2. The E32 740i

This all-new V8 was introduced in 1992 and is a splendid unit, undeniably better than the old M30. All alloy with 32 valves, coil ignition, and Nikasil bore coatings, it’s light, efficient, and more economical. It has issues in old age – Nikasil bore coatings can flake off with too many cold starts, causing rough idling and even refusal to start. A shot of oil down the plug holes is needed to give it enough compression to start. The M60 timing chain and tensioner setup is hefty duplex and gives no trouble, and the cooling system uses a standard thermostat, and cooling system problems are rare, unlike the later M62 from 1995.

A rare problem with the V8 is the oil pump bolts working loose. This results in the low oil pressure warning bong sounding as well as rattly tappets as there isn’t enough oil pressure to pump them up. It’s a really easy fix – the front oil pan unbolts easily, and you can retrieve the bolts and refit them.

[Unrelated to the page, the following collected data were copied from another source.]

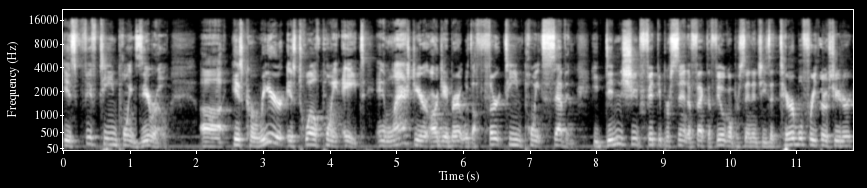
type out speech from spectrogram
is 15.0. Uh, his career is 12.8, and last year RJ Barrett was a 13.7. He didn't shoot 50% effective field goal percentage. He's a terrible free throw shooter.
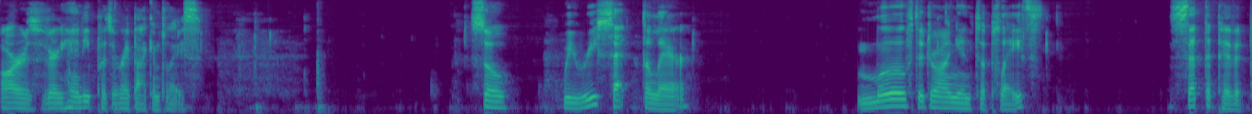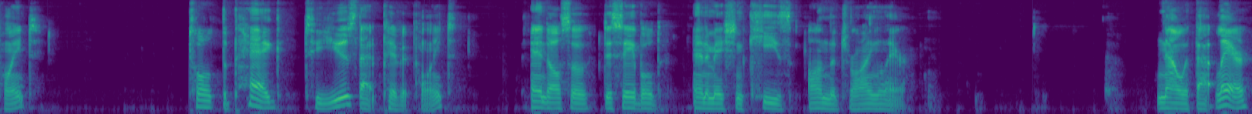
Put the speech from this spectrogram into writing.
R is very handy, puts it right back in place. So we reset the layer, move the drawing into place, set the pivot point, told the peg to use that pivot point, and also disabled animation keys on the drawing layer. Now with that layer,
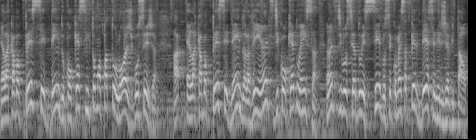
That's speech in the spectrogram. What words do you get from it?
ela acaba precedendo qualquer sintoma patológico, ou seja, ela acaba precedendo, ela vem antes de qualquer doença. Antes de você adoecer, você começa a perder essa energia vital,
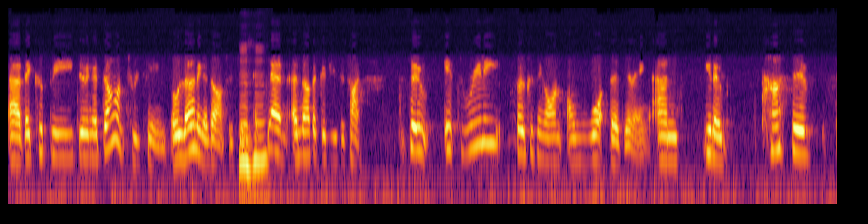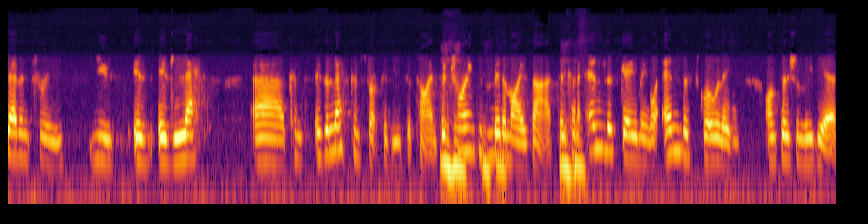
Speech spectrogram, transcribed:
Uh, they could be doing a dance routine or learning a dance routine. Again, another good use of time. So it's really focusing on on what they're doing, and you know, passive sedentary use is is less uh, con- is a less constructive use of time. So trying to minimize that. So kind of endless gaming or endless scrolling on social media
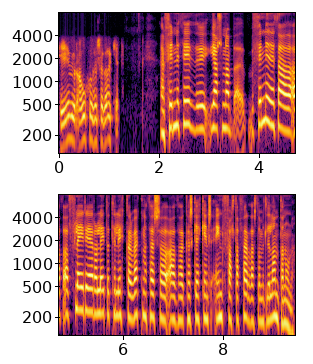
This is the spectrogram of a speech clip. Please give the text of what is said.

3. A 750i Sir

The magnificent E32 750iL arrived in late ’87 to really sock it to Mercedes – their engine was a 5.6 liter V8 compared to the 5.0 liter in the BMW. Using many four-cylinder M40 parts (parts were machined on the same line), it was fairly low tech using a single cam per bank and two valves per cylinder plus two separate Bosch Moronic management systems, one each side. It used EML electronic throttles, and these were troublesome early on. The Alusil block is silicon alloy with no liners or bore coatings – no trouble there.

The M70’s Achilles heel is the sump gasket. These can leak oil, and it’s a nightmare to fix. The rear bolts are within the trans bell housing, and the official fix is to remove the gearbox first. Er, no… Holes can be drilled to enable a long extension with a 10mm socket to get them out.

4. Self-leveling (SLS) and EDC

The hydraulic self-leveling on some cars – mainly “iL” models – was a great idea when new, but now it can be a liability. The pressure comes from the power steering pump via steel pipework that rusts and then leaks, as can the ride height sensors, pressure spheres, and the self-leveling dampers. The official and expensive fix is to spend a couple of thousand dollars replacing it all, but the smart money is on converting it to standard rear springs and dampers, removing the pipework, and fitting a standard non-self-leveling PAS pump – you’ll need to clear the suspension defect warning from the instrument cluster too. EDC can all be replaced with stock E32 hardware, and it will drive just fine.

5. Servotronic steering

Most 750iL cars and some 740i’s have Servotronic that makes the steering light around town but weights up at speed. If it goes wrong, the steering is light all the time, but you can try another relay unit first – they are hundreds new so find a used one if you can. Like the SLS self-leveling rear suspension, you can take it all off and convert to standard power steering with a standard E34 or E32 steering box.

6. Automatic transmission

These are now at the age where they can fail, with the four-speed 4HP22 on the 735i and the 4HP24 on the 750i cars being most prone. A rebuild is around $2000 upwards, and secondhand boxes are getting rare. These transmissions use Dexron II fluid that should be changed every 30,000. The 5HP boxes on the 740i are better and use a synthetic Esso fluid. Low battery voltage, a bad camshaft sensor, or alternator can all cause the dreaded ‘TRANS PROGRAM’ message, and oil/filter changes are important.

7. What else?

Instrument clusters can lose pixels (nowhere near as bad as E38’s can), but a good used unit won’t be too expensive. Some E32 models use Michelin TRX metric tires that are best replaced by 15 or 16-inch BBS imperial wheels and 225/60 tires. Vague steering is often cured by tightening the 32mm nut at the base of the steering column inside the cabin.

Very early 735i models, all 740i variants, and 750i cars use the PAS pump-powered brake hydraulics that are more reliable than they were on the E23. Body corrosion isn’t a major problem, but hot state cars are far better, even if a Texas car might have an interior baked hard – you can always replace that.